Assigned task: Repeat, exactly and alone, every line from the line that contains "Can you make" to the end of the entries.

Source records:
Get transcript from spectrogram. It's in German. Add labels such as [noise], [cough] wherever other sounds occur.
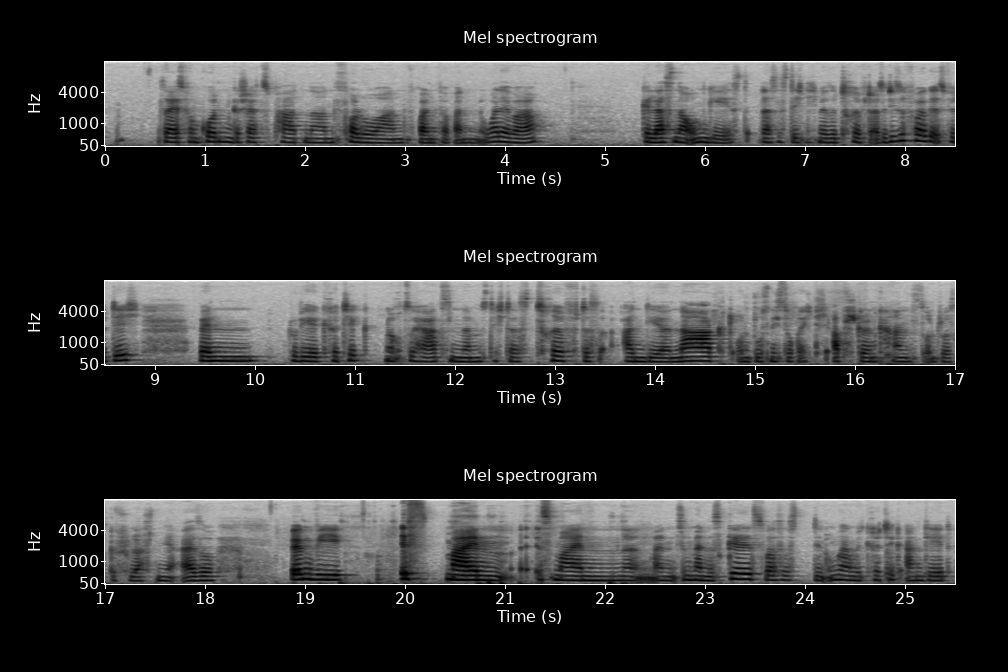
sei es von Kunden, Geschäftspartnern, Followern, Freunden, Verwandten, whatever, gelassener umgehst, dass es dich nicht mehr so trifft. Also diese Folge ist für dich, wenn du dir Kritik noch zu Herzen nimmst, dich das trifft, das an dir nagt und du es nicht so richtig abstellen kannst und du das Gefühl hast, mir, also irgendwie ist mein, ist mein, mein, sind meine Skills, was es den Umgang mit Kritik angeht,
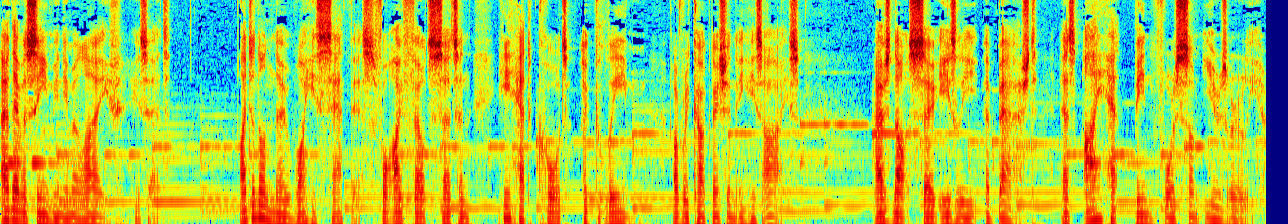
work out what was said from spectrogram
I've never seen him in my life, he said. I do not know why he said this, for I felt certain he had caught a gleam of recognition in his eyes. I was not so easily abashed as I had been for some years earlier.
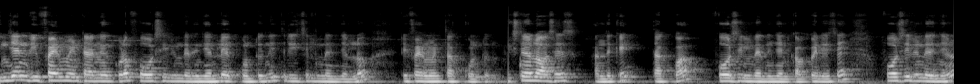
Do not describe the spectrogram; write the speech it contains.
ఇంజన్ రిఫైన్మెంట్ అనేది కూడా ఫోర్ సిలిండర్ ఇంజన్లో ఎక్కువ ఉంటుంది త్రీ సిలిండర్ ఇంజన్లో రిఫైన్మెంట్ తక్కువ ఉంటుంది. ఫ్రిక్షనల్ లాసెస్ అందుకే తక్కువ ఫోర్ సిలిండర్ ఇంజన్ కంపేర్ చేస్తే ఫోర్ సిలిండర్ ఇంజన్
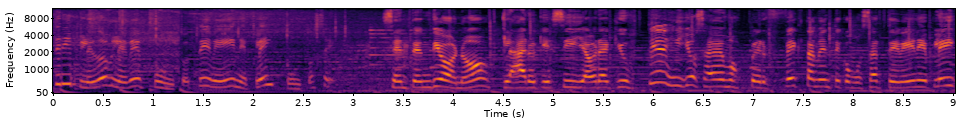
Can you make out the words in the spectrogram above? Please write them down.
www.tvnplay.cl. ¿Se entendió, no? Claro que sí, y ahora que ustedes y yo sabemos perfectamente cómo usar TVN Play,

Problem solution:
Can you make out the words in the spectrogram above? Please write them down.
www.tvnplay.cl. ¿Se entendió, no? Claro que sí, y ahora que ustedes y yo sabemos perfectamente cómo usar TVN Play,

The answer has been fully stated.